→ What to do
From the data underneath, reproduce exactly the stretch that begins at the line with "Use the spectrogram" and ends after the line with "This is a spectrogram".

Stored records
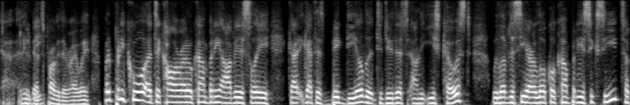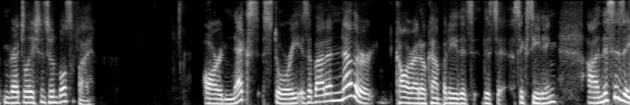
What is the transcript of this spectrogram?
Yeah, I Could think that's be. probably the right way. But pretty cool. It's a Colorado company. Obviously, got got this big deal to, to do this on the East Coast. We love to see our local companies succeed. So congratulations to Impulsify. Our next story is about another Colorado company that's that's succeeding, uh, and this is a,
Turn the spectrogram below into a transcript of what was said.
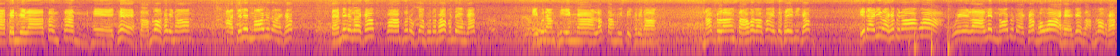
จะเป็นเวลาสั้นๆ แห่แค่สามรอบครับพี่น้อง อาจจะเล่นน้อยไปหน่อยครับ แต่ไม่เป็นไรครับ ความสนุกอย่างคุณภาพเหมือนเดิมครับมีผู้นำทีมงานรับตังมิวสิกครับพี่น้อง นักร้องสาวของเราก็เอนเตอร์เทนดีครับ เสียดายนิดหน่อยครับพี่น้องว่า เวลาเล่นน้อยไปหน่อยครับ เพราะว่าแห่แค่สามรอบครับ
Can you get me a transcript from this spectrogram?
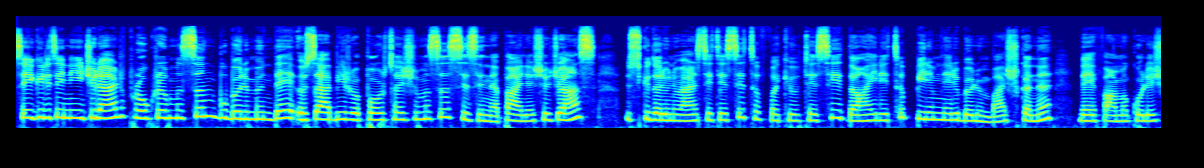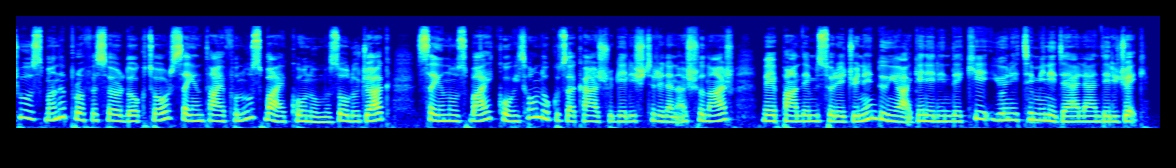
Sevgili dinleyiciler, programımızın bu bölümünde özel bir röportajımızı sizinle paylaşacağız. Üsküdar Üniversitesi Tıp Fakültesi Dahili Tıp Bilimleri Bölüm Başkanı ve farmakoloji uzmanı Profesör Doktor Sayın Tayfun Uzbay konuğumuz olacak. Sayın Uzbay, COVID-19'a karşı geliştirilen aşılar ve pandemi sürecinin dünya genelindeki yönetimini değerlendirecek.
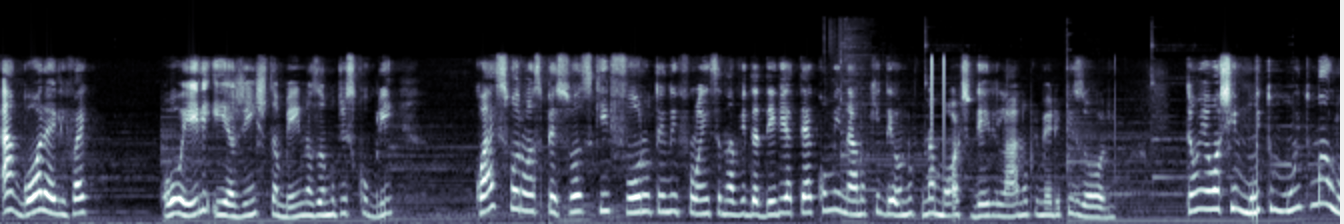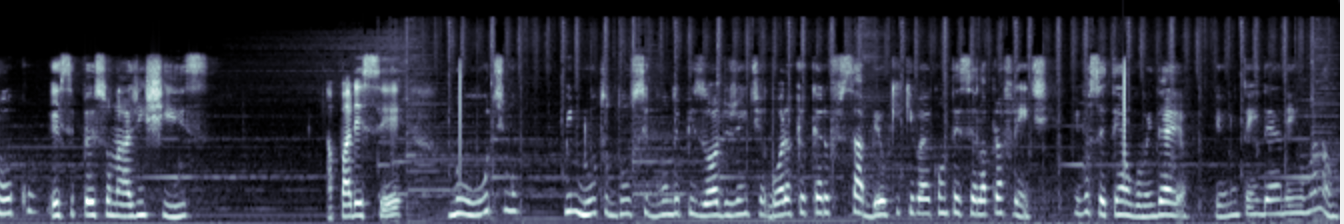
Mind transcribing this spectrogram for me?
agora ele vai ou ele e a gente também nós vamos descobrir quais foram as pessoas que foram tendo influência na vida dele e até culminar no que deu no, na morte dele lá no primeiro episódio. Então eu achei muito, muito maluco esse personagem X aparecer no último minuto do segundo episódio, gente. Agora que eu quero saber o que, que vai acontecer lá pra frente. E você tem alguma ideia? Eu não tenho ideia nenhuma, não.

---

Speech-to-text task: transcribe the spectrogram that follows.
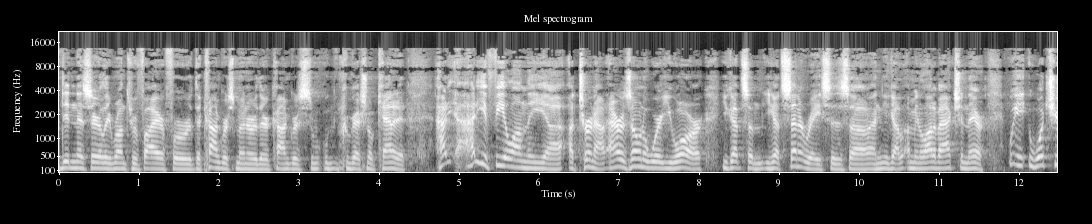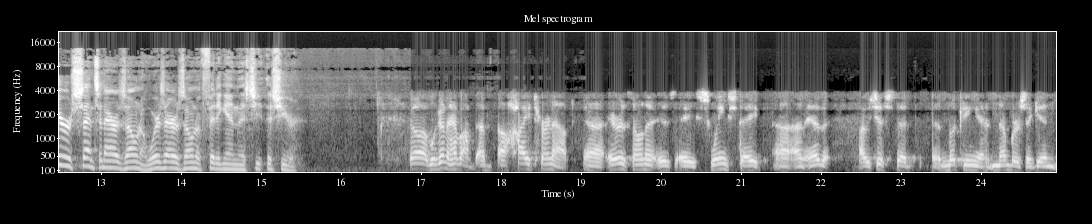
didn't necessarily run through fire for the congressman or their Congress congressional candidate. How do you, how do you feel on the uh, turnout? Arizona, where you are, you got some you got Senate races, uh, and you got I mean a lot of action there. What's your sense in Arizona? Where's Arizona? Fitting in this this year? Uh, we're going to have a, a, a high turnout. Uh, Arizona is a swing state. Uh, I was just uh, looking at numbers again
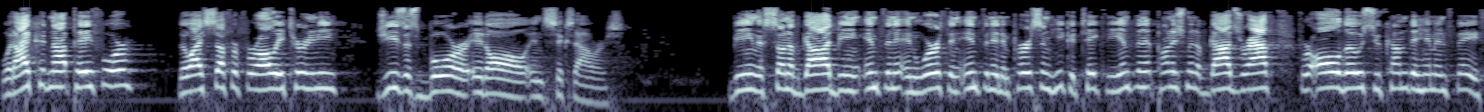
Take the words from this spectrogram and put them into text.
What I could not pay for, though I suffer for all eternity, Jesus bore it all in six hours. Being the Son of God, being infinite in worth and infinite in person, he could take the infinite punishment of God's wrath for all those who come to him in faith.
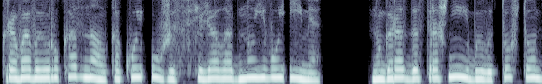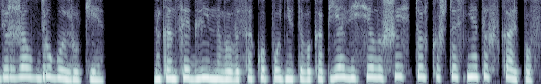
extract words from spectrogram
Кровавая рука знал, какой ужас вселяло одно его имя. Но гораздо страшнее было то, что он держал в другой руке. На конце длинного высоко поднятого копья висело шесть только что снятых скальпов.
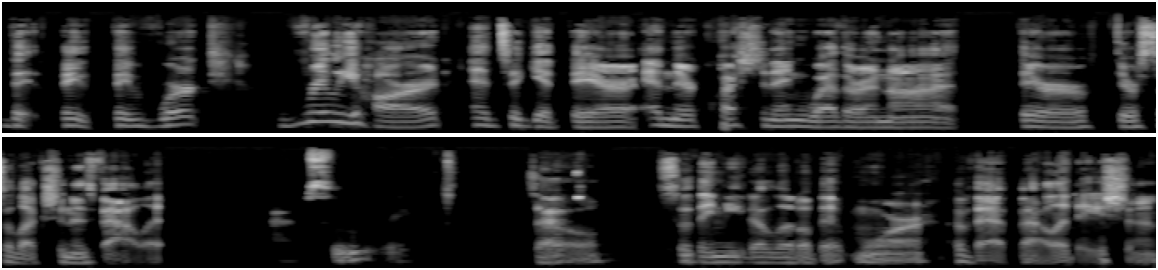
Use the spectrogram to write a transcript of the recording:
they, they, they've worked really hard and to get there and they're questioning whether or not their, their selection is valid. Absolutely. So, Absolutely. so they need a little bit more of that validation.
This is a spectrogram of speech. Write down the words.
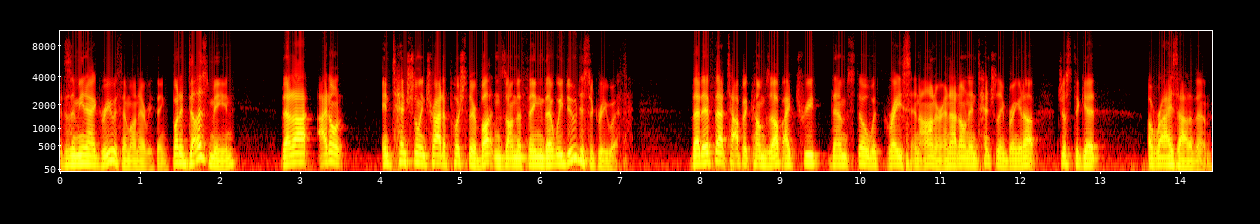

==

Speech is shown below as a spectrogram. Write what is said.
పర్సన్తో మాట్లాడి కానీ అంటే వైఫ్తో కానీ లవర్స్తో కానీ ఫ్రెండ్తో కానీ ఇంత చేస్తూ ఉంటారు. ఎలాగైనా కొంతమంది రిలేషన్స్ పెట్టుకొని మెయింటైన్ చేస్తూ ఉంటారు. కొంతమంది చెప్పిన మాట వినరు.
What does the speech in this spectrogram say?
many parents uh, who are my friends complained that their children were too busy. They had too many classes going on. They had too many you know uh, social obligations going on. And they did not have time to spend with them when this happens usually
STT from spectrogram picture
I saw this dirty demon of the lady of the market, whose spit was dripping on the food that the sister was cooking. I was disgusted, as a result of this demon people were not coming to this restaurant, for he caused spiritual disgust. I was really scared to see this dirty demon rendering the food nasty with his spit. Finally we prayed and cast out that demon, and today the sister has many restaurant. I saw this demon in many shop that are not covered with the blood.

→ Task answer
Use the spectrogram to write a transcript of the recording:
they, they, they've worked really hard and to get there and they're questioning whether or not their, their selection is valid. Absolutely. So, Absolutely. so they need a little bit more of that validation.
This is a spectrogram of speech. Write down the words.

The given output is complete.